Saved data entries
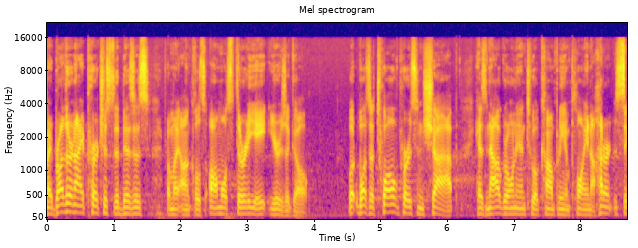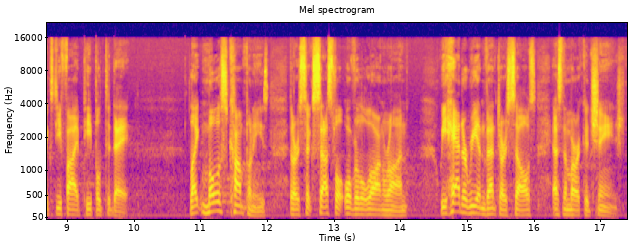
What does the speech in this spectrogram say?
My brother and I purchased the business from my uncles almost 38 years ago. What was a 12 person shop has now grown into a company employing 165 people today. Like most companies that are successful over the long run, we had to reinvent ourselves as the market changed.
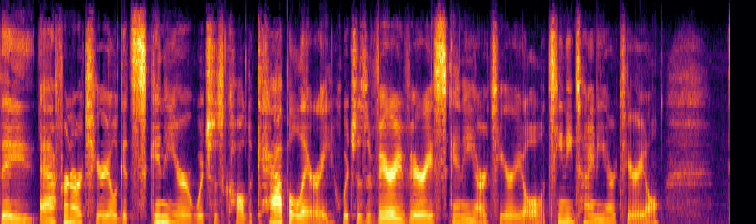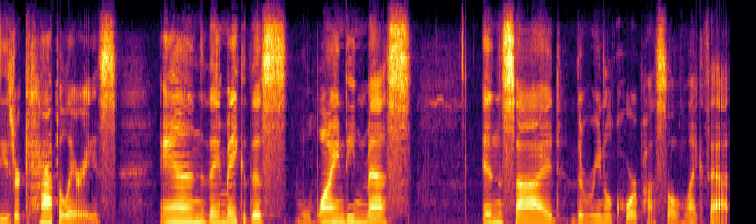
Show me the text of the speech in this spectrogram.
the afferent arteriole gets skinnier, which is called capillary, which is a very, very skinny arteriole, teeny tiny arteriole. These are capillaries and they make this winding mess inside the renal corpuscle like that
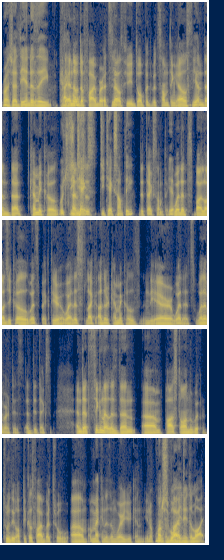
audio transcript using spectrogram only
Right. So at the end of the cable, The end of the fiber itself, you dope it with something else, Yep. and then that chemical which senses, detects detects something. detects something. Yep. Whether it's biological, whether it's bacteria, whether it's like other chemicals in the air, whether it's whatever it is, it detects it. And that signal is then um, passed on w- through the optical fiber through um, a mechanism where you can, you know, Which is why it. you need the light.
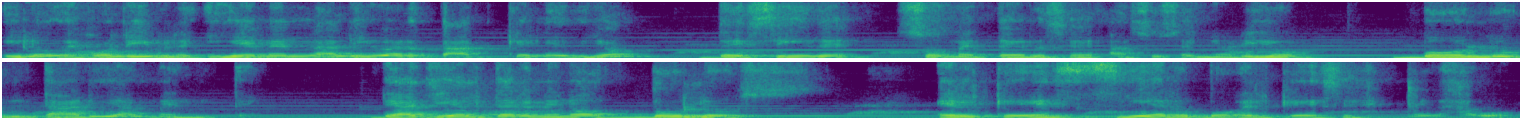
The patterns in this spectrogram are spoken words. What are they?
y lo dejó libre. Y él en la libertad que le dio decide someterse a su señorío voluntariamente. De allí el término dulos, el que es siervo, el que es esclavo,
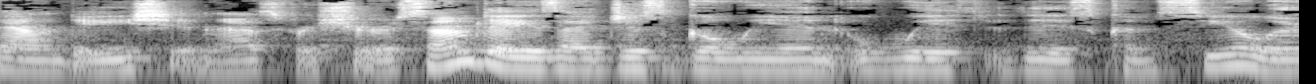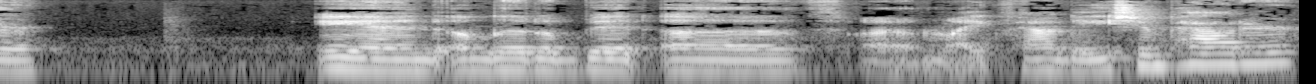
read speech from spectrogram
foundation, that's for sure. Some days I just go in with this concealer and a little bit of um, like foundation powder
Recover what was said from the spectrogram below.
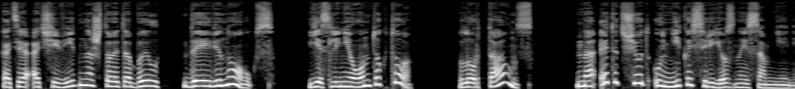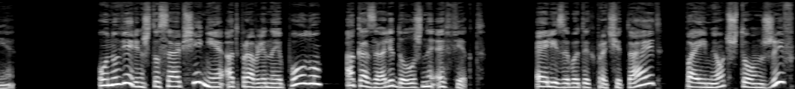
Хотя очевидно, что это был Дэйви Ноукс. Если не он, то кто? Лорд Таунс? На этот счет у Ника серьезные сомнения. Он уверен, что сообщения, отправленные Полу, оказали должный эффект. Элизабет их прочитает, поймет, что он жив,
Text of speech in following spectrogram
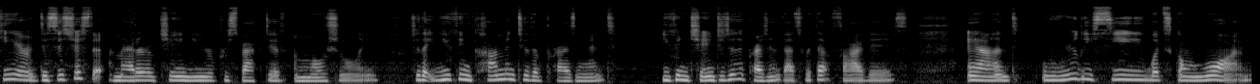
here, this is just a matter of changing your perspective emotionally so that you can come into the present. You can change it to the present. That's what that five is. And really see what's going on,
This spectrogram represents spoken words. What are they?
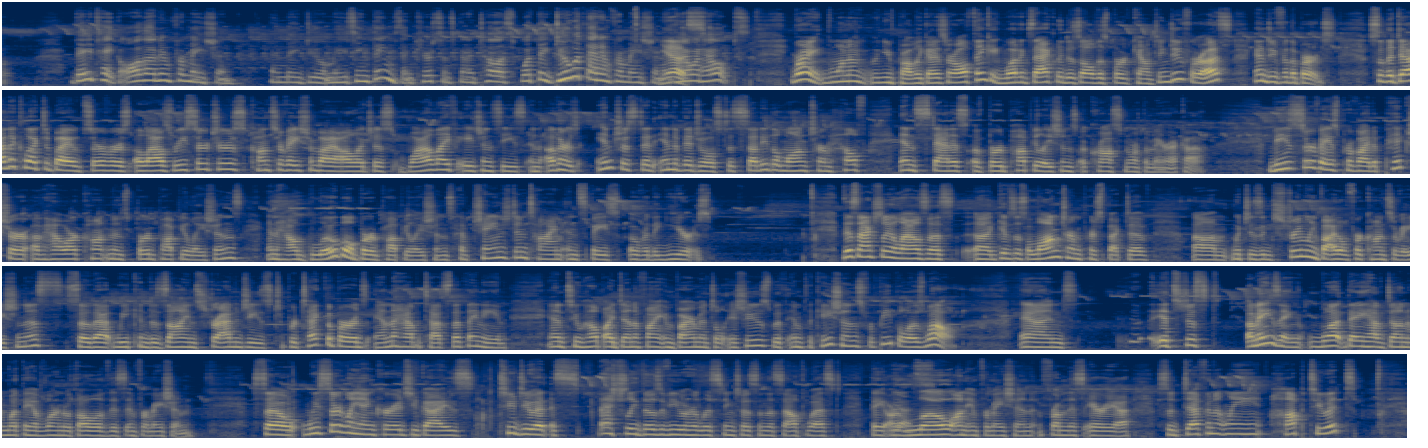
They take all that information and they do amazing things and Kiersten's going to tell us what they do with that information and how it helps. Right. One of you probably guys are all thinking, what exactly does all this bird counting do for us and do for the birds? So the data collected by observers allows researchers, conservation biologists, wildlife agencies, and others interested individuals to study the long-term health and status of bird populations across North America. These surveys provide a picture of how our continent's bird populations and how global bird populations have changed in time and space over the years. This actually allows us, uh, gives us a long term perspective, um, which is extremely vital for conservationists so that we can design strategies to protect the birds and the habitats that they need and to help identify environmental issues with implications for people as well. And it's just amazing what they have done and what they have learned with all of this information. So we certainly encourage you guys to do it, especially those of you who are listening to us in the Southwest. They are Yes. low on information from this area. So definitely hop to it.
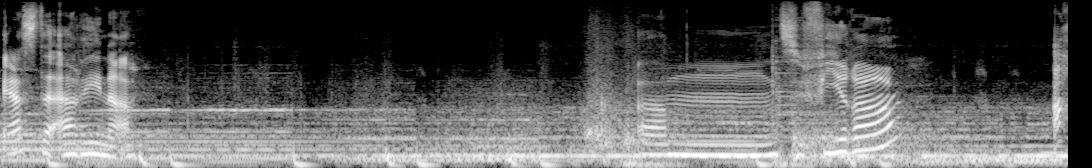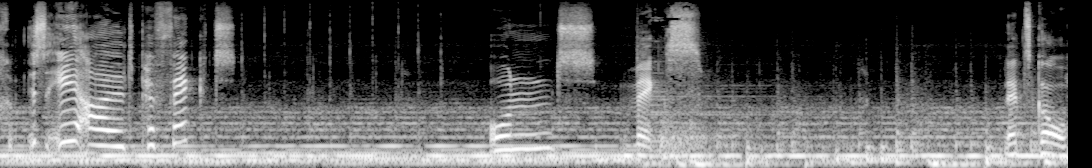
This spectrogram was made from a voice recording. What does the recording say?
Erste Arena. Ähm, Zephyra. Ist eh alt. Perfekt. Und Vex. Let's go.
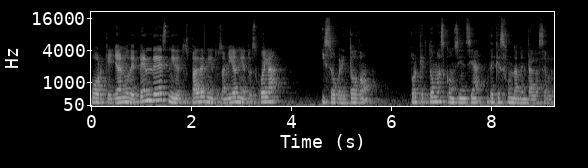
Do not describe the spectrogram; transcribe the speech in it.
porque ya no dependes ni de tus padres, ni de tus amigas, ni de tu escuela, y sobre todo porque tomas conciencia de que es fundamental hacerlo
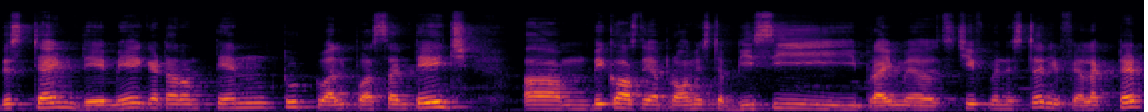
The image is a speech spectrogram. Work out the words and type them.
This time they may get around 10 to 12 percentage um, because they have promised a BC prime uh, chief minister if elected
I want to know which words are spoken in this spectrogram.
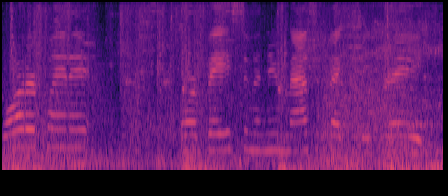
Water planet or based in the new Mass Effect would be great.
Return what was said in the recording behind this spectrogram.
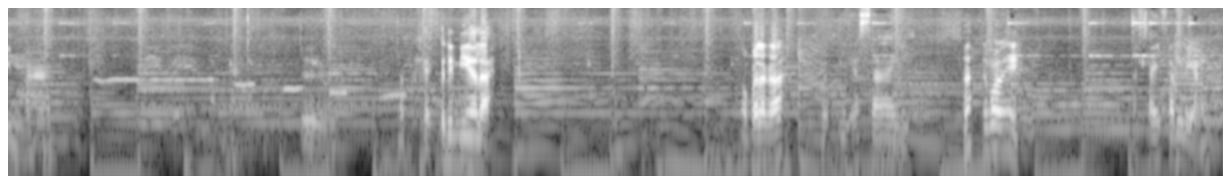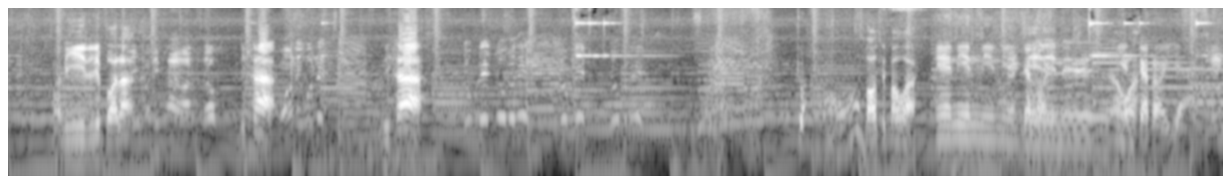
ยหมาเออนับแขกก็ได้เนียแหละเอาไปแล้วกะสวัสดีอาไซฮะเรียบร้อยแล้วนี่อาไซฟันเหลียงมาดีเรียบร้อยแล้วสวัสดีค่ะก่อนเร็วสวัสดีค่ะวางในวันนี้สวัสดีค่ะจุ๊บเลยจุ๊บไปดิจุ๊บไปดิจุ๊บไปดิอ๋อเบาแต่เบาอะเนียนเนียนเนียนเนียนจะลอยเน่ๆเอาเนียนอะจะลอยยากแรง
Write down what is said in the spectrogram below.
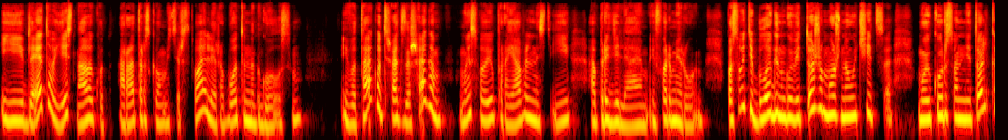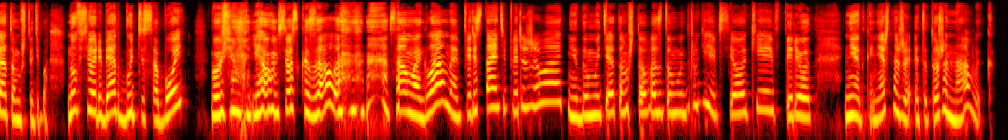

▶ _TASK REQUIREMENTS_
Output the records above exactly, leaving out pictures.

▶ _RESULT OF THE EXERCISE_
What does the speech in this spectrogram say?
My brother and I purchased the business from my uncles almost 38 years ago. What was a 12 person shop has now grown into a company employing 165 people today. Like most companies that are successful over the long run, we had to reinvent ourselves as the market changed.
Show me the text of the speech in this spectrogram.
the afferent arteriole gets skinnier, which is called capillary, which is a very, very skinny arteriole, teeny tiny arteriole. These are capillaries and they make this winding mess inside the renal corpuscle like that
audio transcript using spectrogram only
Right. So at the end of the cable, The end of the fiber itself, you dope it with something else, Yep. and then that chemical which senses, detects detects something. detects something. Yep. Whether it's biological, whether it's bacteria, whether it's like other chemicals in the air, whether it's whatever it is, it detects it. And that signal is then um, passed on w- through the optical fiber through um, a mechanism where you can, you know, Which is why it. you need the light.
The patterns in this spectrogram are spoken words. What are they?
y lo dejó libre. Y él en la libertad que le dio decide someterse a su señorío voluntariamente. De allí el término dulos, el que es siervo, el que es esclavo,
read speech from spectrogram
foundation, that's for sure. Some days I just go in with this concealer and a little bit of um, like foundation powder
Recover what was said from the spectrogram below.
Хотя очевидно, что это был Дэйви Ноукс. Если не он, то кто? Лорд Таунс? На этот счет у Ника серьезные сомнения. Он уверен, что сообщения, отправленные Полу, оказали должный эффект. Элизабет их прочитает, поймет, что он жив,
Text of speech in following spectrogram
here, this is just a matter of changing your perspective emotionally so that you can come into the present. You can change it to the present. That's what that five is. And really see what's going on,
This spectrogram represents spoken words. What are they?
They take all that information and they do amazing things and Kiersten's going to tell us what they do with that information and how it helps. Right. One of you probably guys are all thinking, what exactly does all this bird counting do for us and do for the birds? So the data collected by observers allows researchers, conservation biologists, wildlife agencies, and others interested individuals to study the long-term health and status of bird populations across North America. These surveys provide a picture of how our continent's bird populations and how global bird populations have changed in time and space over the years. This actually allows us, uh, gives us a long term perspective, um, which is extremely vital for conservationists so that we can design strategies to protect the birds and the habitats that they need and to help identify environmental issues with implications for people as well. And it's just amazing what they have done and what they have learned with all of this information. So we certainly encourage you guys to do it, especially those of you who are listening to us in the Southwest. They are Yes. low on information from this area. So definitely hop to it.
This spectrogram was made from a voice recording. What does the recording say?
Erste Arena. Ähm, Zephyra. Ist eh alt. Perfekt. Und Vex. Let's go.
Do not describe the spectrogram; transcribe the speech in it.
porque ya no dependes ni de tus padres, ni de tus amigas, ni de tu escuela, y sobre todo porque tomas conciencia de que es fundamental hacerlo
The image is a speech spectrogram. Work out the words and type them.
This time they may get around 10 to 12 percentage um, because they have promised a BC prime uh, chief minister if elected
I want to know which words are spoken in this spectrogram.
Water planet or based in the new Mass Effect would be great.
Return what was said in the recording behind this spectrogram.
ยหมาเออนับแขกก็ได้เนียแหละเอาไปแล้วกะสวัสดีอาไซฮะเรียบร้อยแล้วนี่อาไซฟันเหลียงมาดีเรียบร้อยแล้วสวัสดีค่ะก่อนเร็วสวัสดีค่ะวางในวันนี้สวัสดีค่ะจุ๊บเลยจุ๊บไปดิจุ๊บไปดิจุ๊บไปดิอ๋อเบาแต่เบาอะเนียนเนียนเนียนเนียนจะลอยเน่ๆเอาเนียนอะจะลอยยากแรง
Write down what is said in the spectrogram below.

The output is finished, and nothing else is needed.